Personally, I found My Sister's Keeper by Jodi Picoult to be a more successful use of multiple perspectives. This received an Alex Award in 2005, though I didn't know that until after I'd taken it out of the library. Anna Fitzgerald was literally born to save her sister Kate's life. Kate has a rare form of leukemia that she has been fighting since she was 2. Now Anna is 13 and her mother, Sara, asks her to donate a kidney in a last-ditch effort to save Kate. Anna balks and starts a lawsuit to gain medical emancipation from her parents. The story is told by Anna, her brother Jesse, her mother, her father, her lawyer, and her guardian ad litem. Each perspective is in first person, and each voice is distinctive. As I read, I found the story more and more heart-rending as I began to understand what each of the characters had been going through since Kate was young, and why each character had made the decisions he or she did. Though I can't personally relate to the tragedy this family goes through, I could relate to their struggles with love, obligation, choice, independence, and morality. The multiple perspectives begged the question, "What would I have done? Would I have felt differently? Acted differently?" I was able to become emotionally involved in the story, even tearing up at the end.

I generally enjoy stories told from multiple perspectives, because I like understanding each character's thoughts and motivations. Because I had trouble relating to the characters and situation in The Floor of the Sky, the story fell a bit flat for me. I wonder, too, if telling the story in first person would have made a difference. My Sister's Keeper successfully uses multiple perspectives, making me think about each character's actions from various points of view, and forcing me to ask myself if I could have done any better or worse or as well as any of them if I were in a similarly complex situation.

Friday, August 10, 2007

Summer Reading, Part 3

Too many books, not enough time. I've felt constantly behind this summer, despite my long list of books:
  • The Pinhoe Egg, by Diana Wynne Jones
  • That Summer, by Sarah Dessen
  • The Light of Eidon, by Karen Hancock
  • Cart and Cwidder, by Diana Wynne Jones
  • Death Note Volumes 6-8, by Tsugumi Ohba
  • Drowned Ammett, by Diana Wynne Jones
  • The Spellcoats, by Diana Wynne Jones
  • Zatch Bell!, by Makoto Raiku
  • 100 Best Books for Children, by Anna Silvey
  • The Crown of Dalemark, by Diana Wynne Jones
  • The Book of Story Beginnings, by Kristin Kladstrup
  • Archer's Goon, by Diana Wynne Jones
  • Skulduggery Pleasant, by Derek Landy
  • Wuthering High, by Cara Lockwood
  • Dreamland, by Sarah Dessen
  • Witch's Business, by Diana Wynne Jones
  • Mixed Magics, by Diana Wynne Jones
  • First Impressions, by Marilyn Sachs
  • Peter and the Starcatchers, by Dave Barry and Ridley Pearson
  • Austenland, by Shannon Hale
  • The New Policeman, by Kate Thompson
  • Finding Lubchecko, by Michael Simmons
  • Diary of a Wimpy Kid, by Jeff Kinney
  • Fairest, by Gail Carson Levine
  • Harry Potter and the Sorcerer's Stone, by J.K. Rowling
  • "Puddocky" (fairy tale)
  • For Biddle's Sake, by Gail Carson Levine
  • Harry Potter and the Chamber of Secrets, by J.K. Rowling
  • Nightrise, by Anthony Horowitz
  • Shield of Stars, by Hilari Bell
  • Masquerade, by Melissa de la Cruz
  • Harry Potter and the Prisoner of Azkaban, by J.K. Rowling (this is the result of my failed attempt to re-read the series before beginning the seventh)
  • Harry Potter and the Deathly Hallows, by J.K. Rowling
  • Over Sea, Under Stone, by Susan Cooper
  • Deep Secret, by Diana Wynne Jones
  • The Falconer's Knot, by Mary Hoffman
  • The Looking Glass Wars, by Frank Beddor

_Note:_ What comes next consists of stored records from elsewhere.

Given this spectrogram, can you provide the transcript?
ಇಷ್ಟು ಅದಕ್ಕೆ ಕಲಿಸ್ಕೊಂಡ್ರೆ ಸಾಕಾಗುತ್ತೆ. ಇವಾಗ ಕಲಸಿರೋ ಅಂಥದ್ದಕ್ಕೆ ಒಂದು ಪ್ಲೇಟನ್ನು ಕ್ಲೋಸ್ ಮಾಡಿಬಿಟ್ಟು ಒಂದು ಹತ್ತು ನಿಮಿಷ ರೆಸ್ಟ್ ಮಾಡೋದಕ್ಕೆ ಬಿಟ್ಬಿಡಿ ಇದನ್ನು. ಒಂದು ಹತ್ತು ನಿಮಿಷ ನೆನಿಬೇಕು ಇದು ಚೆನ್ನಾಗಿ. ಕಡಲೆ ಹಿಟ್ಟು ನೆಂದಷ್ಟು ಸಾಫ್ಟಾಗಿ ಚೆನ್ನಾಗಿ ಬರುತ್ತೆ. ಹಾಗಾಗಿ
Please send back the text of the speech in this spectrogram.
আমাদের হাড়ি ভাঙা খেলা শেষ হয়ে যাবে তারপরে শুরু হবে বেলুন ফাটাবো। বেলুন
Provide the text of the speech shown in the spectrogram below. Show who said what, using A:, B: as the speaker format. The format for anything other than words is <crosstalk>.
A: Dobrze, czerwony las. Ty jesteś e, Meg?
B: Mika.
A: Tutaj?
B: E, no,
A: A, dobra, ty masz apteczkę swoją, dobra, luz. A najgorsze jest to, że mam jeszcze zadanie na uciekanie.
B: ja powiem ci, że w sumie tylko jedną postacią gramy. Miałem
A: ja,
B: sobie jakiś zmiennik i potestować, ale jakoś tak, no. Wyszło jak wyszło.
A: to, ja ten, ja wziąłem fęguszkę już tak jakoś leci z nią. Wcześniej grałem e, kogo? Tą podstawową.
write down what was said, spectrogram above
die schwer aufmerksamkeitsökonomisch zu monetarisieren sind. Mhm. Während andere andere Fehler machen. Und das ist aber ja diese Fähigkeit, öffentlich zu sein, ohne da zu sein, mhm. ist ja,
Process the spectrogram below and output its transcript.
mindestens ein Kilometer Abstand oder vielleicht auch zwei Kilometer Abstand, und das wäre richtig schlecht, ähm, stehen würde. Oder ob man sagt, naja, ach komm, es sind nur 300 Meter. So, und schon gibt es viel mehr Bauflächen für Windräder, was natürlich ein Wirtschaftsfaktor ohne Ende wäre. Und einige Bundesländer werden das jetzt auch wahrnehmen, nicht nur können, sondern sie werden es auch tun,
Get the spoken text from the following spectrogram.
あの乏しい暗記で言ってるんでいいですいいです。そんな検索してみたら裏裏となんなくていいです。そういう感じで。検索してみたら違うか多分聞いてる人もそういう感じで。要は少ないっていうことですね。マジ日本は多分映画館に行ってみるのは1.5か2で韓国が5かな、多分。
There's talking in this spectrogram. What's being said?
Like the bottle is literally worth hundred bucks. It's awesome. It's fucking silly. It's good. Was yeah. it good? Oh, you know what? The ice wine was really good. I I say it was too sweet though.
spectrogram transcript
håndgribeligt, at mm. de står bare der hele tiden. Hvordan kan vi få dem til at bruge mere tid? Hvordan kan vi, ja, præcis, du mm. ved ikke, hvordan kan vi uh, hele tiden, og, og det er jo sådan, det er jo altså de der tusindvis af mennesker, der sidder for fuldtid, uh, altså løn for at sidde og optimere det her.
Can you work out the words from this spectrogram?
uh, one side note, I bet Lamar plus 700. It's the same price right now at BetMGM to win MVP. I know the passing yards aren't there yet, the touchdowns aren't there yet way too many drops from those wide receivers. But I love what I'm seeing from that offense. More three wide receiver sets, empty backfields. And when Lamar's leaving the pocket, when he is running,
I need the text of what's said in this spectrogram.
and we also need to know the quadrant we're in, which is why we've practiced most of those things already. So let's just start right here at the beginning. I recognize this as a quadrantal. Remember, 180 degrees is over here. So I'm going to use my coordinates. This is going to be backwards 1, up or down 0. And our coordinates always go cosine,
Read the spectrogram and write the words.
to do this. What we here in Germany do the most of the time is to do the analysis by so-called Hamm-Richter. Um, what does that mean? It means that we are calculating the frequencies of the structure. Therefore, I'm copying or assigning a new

Currently reading: Code Talker, Ben and Me, and Girl Sleuth: Nancy Drew and the Women who Created Her.